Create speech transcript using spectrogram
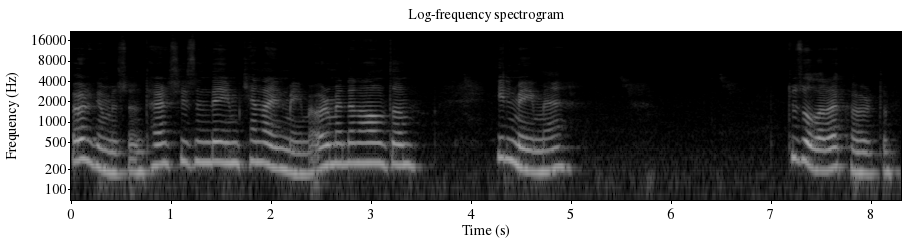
Örgümüzün ters yüzündeyim. Kenar ilmeğimi örmeden aldım. İlmeğimi düz olarak ördüm.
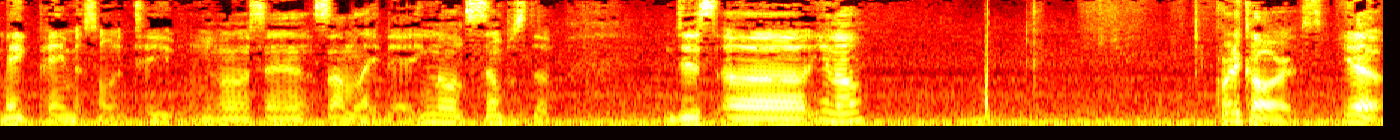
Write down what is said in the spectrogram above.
Make payments on the table, you know what I'm saying? Something like that. You know, simple stuff. Just uh, you know, credit cards. Yeah.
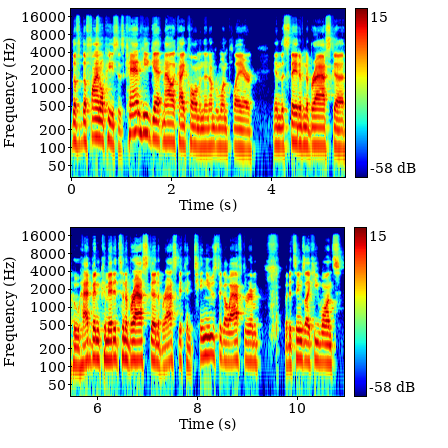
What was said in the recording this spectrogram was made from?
the, the final pieces can he get Malachi Coleman, the number one player in the state of Nebraska, who had been committed to Nebraska? Nebraska continues to go after him, but it seems like he wants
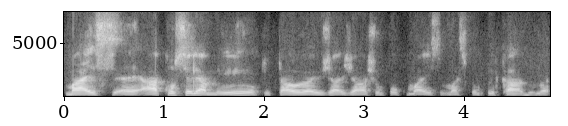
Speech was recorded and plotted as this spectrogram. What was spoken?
mas é, aconselhamento e tal, eu já, já acho um pouco mais, mais complicado. Né?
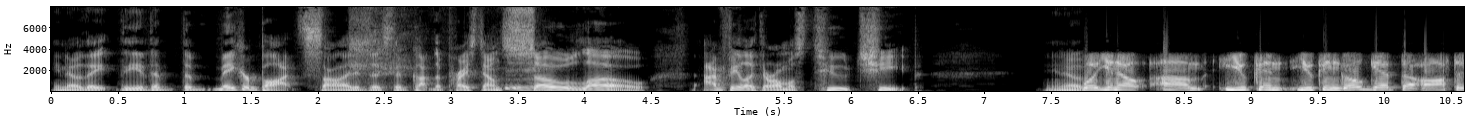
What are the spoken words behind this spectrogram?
You know, they the the the MakerBot side of this, they've got the price down so low. I feel like they're almost too cheap. You know, Well, you know, um, you can you can go get the off the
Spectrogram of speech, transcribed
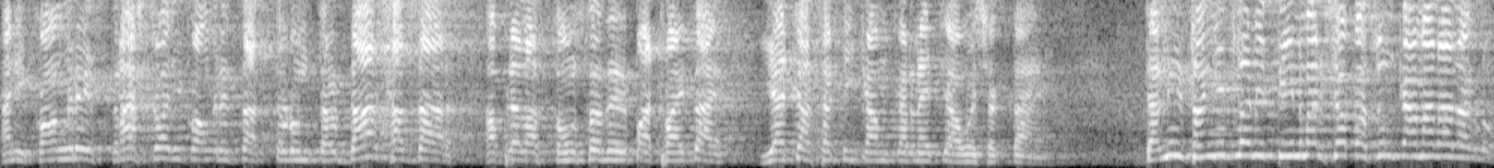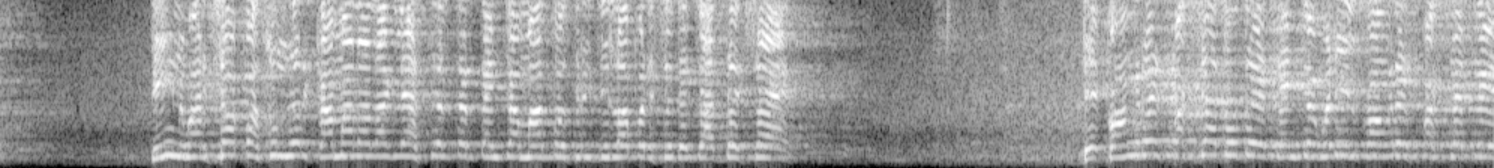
आणि काँग्रेस राष्ट्रवादी काँग्रेसचा तडून तडदार खासदार आपल्याला संसदेत पाठवायचा आहे. याच्यासाठी काम करण्याची आवश्यकता आहे. त्यांनी सांगितलं मी तीन वर्षापासून कामाला लागलो. तीन वर्षापासून जर कामाला लागले असतील तर त्यांच्या मातोश्री जिल्हा परिषदेचे अध्यक्ष आहेत. ते काँग्रेस पक्षात होते त्यांचे वडील काँग्रेस पक्षाचे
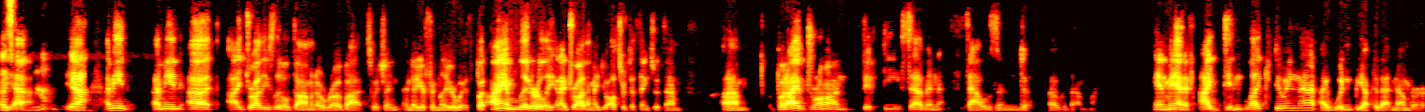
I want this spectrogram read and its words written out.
Oh, yeah. yeah. yeah. I mean, I mean, uh, I draw these little domino robots, which I, I, know you're familiar with, but I am literally, and I draw them, I do all sorts of things with them. Um, but I have drawn 57,000 of them. And man, if I didn't like doing that, I wouldn't be up to that number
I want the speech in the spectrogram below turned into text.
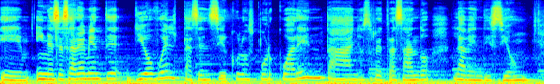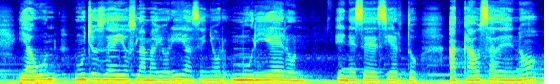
Eh, innecesariamente dio vueltas en círculos por 40 años retrasando la bendición. Y aún muchos de ellos, la mayoría, Señor, murieron en ese desierto a causa de no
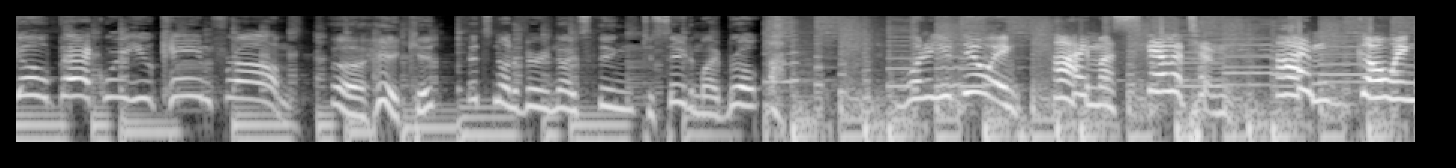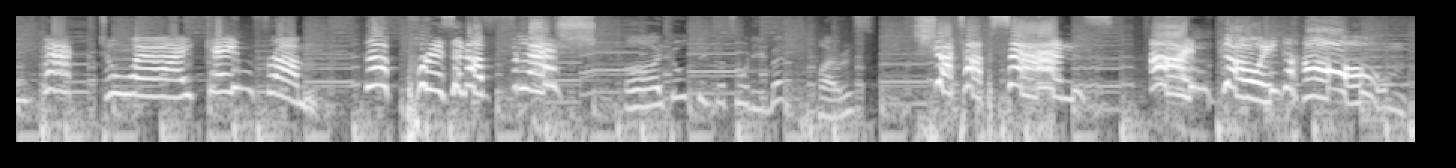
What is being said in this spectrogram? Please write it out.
Go back where you came from! Uh, hey kid, that's not a very nice thing to say to my bro. Uh, what are you doing? I'm a skeleton. I'm going back to where I came from. The prison of flesh. Uh, I don't think that's what he meant, Papyrus. Shut up, Sans. I'm going home.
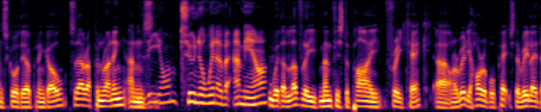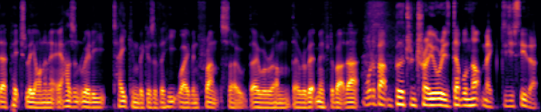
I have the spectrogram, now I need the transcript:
and scored the opening goal. So they're up and running, and Lyon, 2 0 win over Amiens. with a lovely Memphis Depay free kick uh, on a really horrible pitch. They relayed their pitch Lyon, and it, it hasn't really taken because of the heat wave in France. So they were um, they were a bit miffed about that. What about Bertrand Traore's double nutmeg? Did you see that?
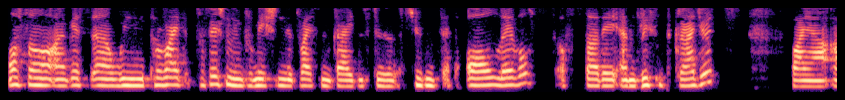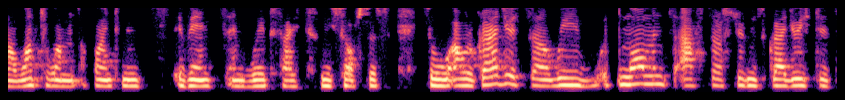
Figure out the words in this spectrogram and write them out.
Also, I guess uh, we provide professional information, advice and guidance to students at all levels of study and recent graduates via one-to-one appointments, events and website resources. So our graduates, uh, we, at the moment after students graduated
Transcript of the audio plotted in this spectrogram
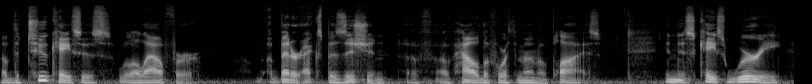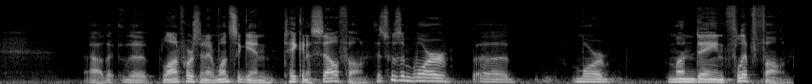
of the two cases will allow for a better exposition of, of how the Fourth Amendment applies. In this case, Wurie, uh, the, the, law enforcement had once again taken a cell phone. This was a more uh, more mundane flip phone,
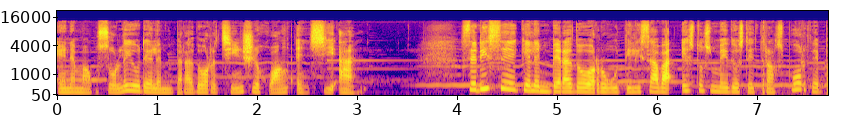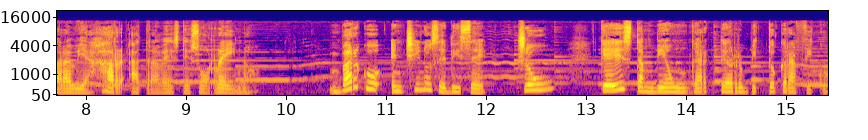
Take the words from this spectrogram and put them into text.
en el mausoleo del emperador Qin Shi Huang en Xi'an. Se dice que el emperador utilizaba estos medios de transporte para viajar a través de su reino. Barco en chino se dice zhou, que es también un carácter pictográfico.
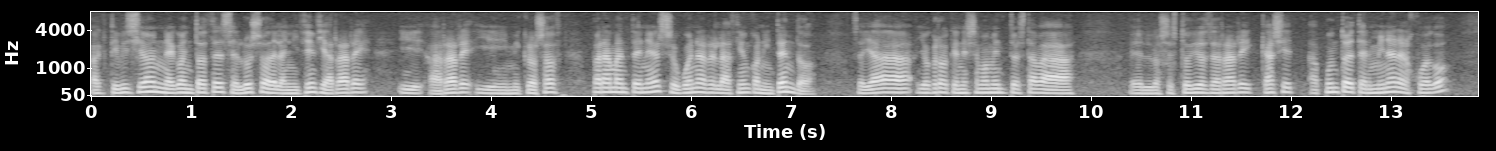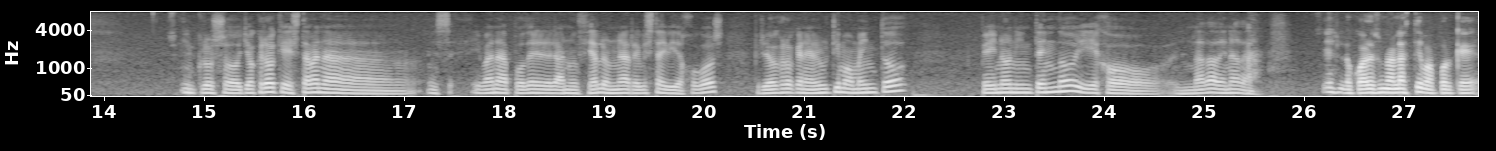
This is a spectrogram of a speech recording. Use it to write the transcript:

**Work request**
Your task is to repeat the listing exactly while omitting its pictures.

**Answer to this task**
Create speech transcript using spectrogram
Örgümüzün ters yüzündeyim. Kenar ilmeğimi örmeden aldım. İlmeğimi düz olarak ördüm.
Write down what is said in the spectrogram above.
Make payments on the table, you know what I'm saying? Something like that. You know, simple stuff. Just uh, you know, credit cards. Yeah.
What was said in the recording this spectrogram was made from?
the, the final pieces can he get Malachi Coleman, the number one player in the state of Nebraska, who had been committed to Nebraska? Nebraska continues to go after him, but it seems like he wants
Speech was recorded and plotted as this spectrogram. What was spoken?
mas é, aconselhamento e tal, eu já, já acho um pouco mais, mais complicado. Né?
What are the spoken words behind this spectrogram?
You know, they the the the MakerBot side of this, they've got the price down so low. I feel like they're almost too cheap. You know, Well, you know, um, you can you can go get the off the
Spectrogram of speech, transcribed
आणि काँग्रेस राष्ट्रवादी काँग्रेसचा तडून तडदार खासदार आपल्याला संसदेत पाठवायचा आहे. याच्यासाठी काम करण्याची आवश्यकता आहे. त्यांनी सांगितलं मी तीन वर्षापासून कामाला लागलो. तीन वर्षापासून जर कामाला लागले असतील तर त्यांच्या मातोश्री जिल्हा परिषदेचे अध्यक्ष आहेत. ते काँग्रेस पक्षात होते त्यांचे वडील काँग्रेस पक्षाचे
I want this spectrogram read and its words written out.
Oh, yeah. yeah. yeah. I mean, I mean, uh, I draw these little domino robots, which I, I, know you're familiar with, but I am literally, and I draw them, I do all sorts of things with them. Um, but I have drawn 57,000 of them. And man, if I didn't like doing that, I wouldn't be up to that number
I want the speech in the spectrogram below turned into text.
Eh, innecesariamente dio vueltas en círculos por 40 años retrasando la bendición. Y aún muchos de ellos, la mayoría, Señor, murieron en ese desierto a causa de no
What is being said in this spectrogram? Please write it out.
Go back where you came from! Uh, hey kid, that's not a very nice thing to say to my bro. Uh, what are you doing? I'm a skeleton. I'm going back to where I came from. The prison of flesh. Uh, I don't think that's what he meant, Papyrus. Shut up, Sans. I'm going home.
I have the spectrogram, now I need the transcript:
and scored the opening goal. So they're up and running, and Lyon, 2 0 win over Amiens. with a lovely Memphis Depay free kick uh, on a really horrible pitch. They relayed their pitch Lyon, and it, it hasn't really taken because of the heat wave in France. So they were um, they were a bit miffed about that. What about Bertrand Traore's double nutmeg? Did you see that?
Figure out the words in this spectrogram and write them out.
Also, I guess uh, we provide professional information, advice and guidance to students at all levels of study and recent graduates via one-to-one appointments, events and website resources. So our graduates, uh, we, at the moment after students graduated
Transcript of the audio plotted in this spectrogram
of the two cases will allow for a better exposition of, of how the Fourth Amendment applies. In this case, Wurie, uh, the, the, law enforcement had once again taken a cell phone. This was a more uh, more mundane flip phone,
Take the words from this spectrogram and put them into text.
en el mausoleo del emperador Qin Shi Huang en Xi'an. Se dice que el emperador utilizaba estos medios de transporte para viajar a través de su reino. Barco en chino se dice zhou, que es también un carácter pictográfico.
This is a spectrogram of a speech recording. Use it to write the transcript:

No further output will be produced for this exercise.